Petitioners brought the present suit to enjoin respondents from publicly producing, presenting or performing a play called "The Spider," on the ground that it infringed a copyrighted play of petitioners, called "The Evil Hour." There was also a prayer for damages and an accounting. According to the petitioners, the feature of their play consisted in the representation of a spiritualistic seance on the stage, with the audience taking part therein. It was allegedly submitted to some respondents who considered and discussed its production; however, instead of producing petitioners’ play, the respondents altered their own play and incorporated therein the idea of spiritualistic seance on the stage, and also certain incidental "business and effects" and certain portions of "The Evil Hour". The petitioners alleged that the respondents’ action was a violation of the copyright laws of the United States and also constituted "unfair business practices and unfair competition against the petitioners.
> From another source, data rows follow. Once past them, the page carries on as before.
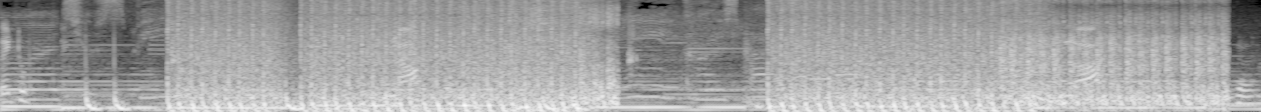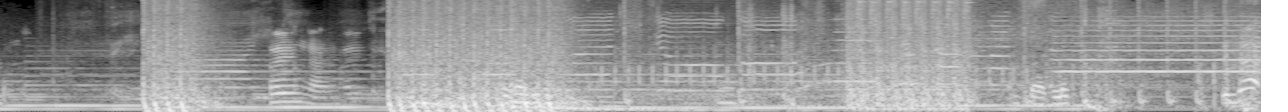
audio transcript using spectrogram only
Take two. Knock. Knock. Ito. Ayun na. Ito, ito. Tablet. Tidak.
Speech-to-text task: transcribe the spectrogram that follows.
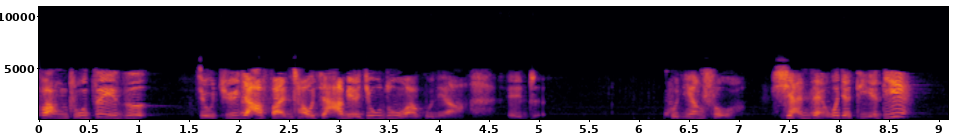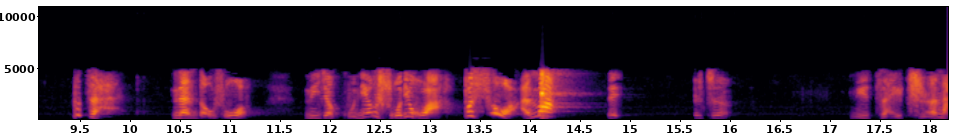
放出贼子，就居家反抄，家灭九族啊！姑娘，哎，这姑娘说。现在我家爹爹不在，难道说你家姑娘说的话不算吗？哎，这你在这呢？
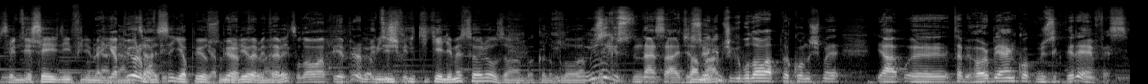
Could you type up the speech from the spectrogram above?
Senin de Müthiş. sevdiğin Ben filmlerden yapıyorum bir tanesi. film. Yapıyorsun Yapıyorum, biliyorum tabii, tabii. evet. Blow Up yapıyorum. Müthiş iki, film. iki kelime söyle o zaman bakalım Blow Up. Müzik üstünden sadece Tamam. söyleyeyim çünkü Blow Up'la konuşma ya e, tabii Herbie Hancock müzikleri enfes.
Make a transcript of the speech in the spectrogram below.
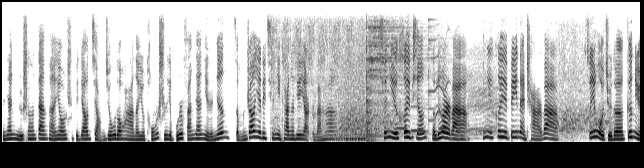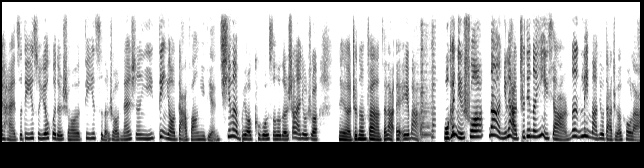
人家女生但凡要是比较讲究的话呢，有同时也不是反感你，人家怎么着也得请你看个电影吧哈，请你喝一瓶可乐吧，请你喝一杯奶茶吧。所以我觉得跟女孩子第一次约会的时候，第一次的时候，男生一定要大方一点，千万不要抠抠搜搜的上来就说那个这顿饭咱俩 A A 吧。我跟你说，那你俩之间的印象，那立马就打折扣了。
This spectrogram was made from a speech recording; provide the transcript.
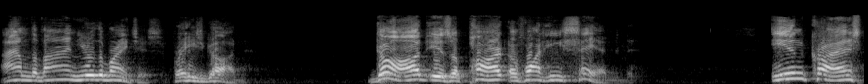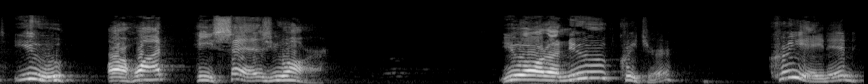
I am the vine, you're the branches. Praise God. God is a part of what He said. In Christ, you are what He says you are. You are a new creature created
The trial court found that respondents' play did not infringe on petitioner's play and concluded that as a result, the court was without jurisdiction to entertain the allegations based upon claims other than for a violation of the copyright law. The court of appeals affirmed. Certiorari was granted.
The Supreme Court found that disposal of the infringement claim on the merits was proper. The court found that the claim of unfair competition was not properly dismissed for lack of jurisdiction, but that it was properly disposed of on the merits. The court reasoned that the claims of infringement and unfair competition so precisely rested upon identical facts as to be little more than the equivalent of different epithets to characterize the same group of circumstances. The claim of infringement on the merits also disposed of the claim of unfair competition in respect of the copyrighted play, since both depended upon the same allegations of wrongful appropriation of certain parts of petitioners' play.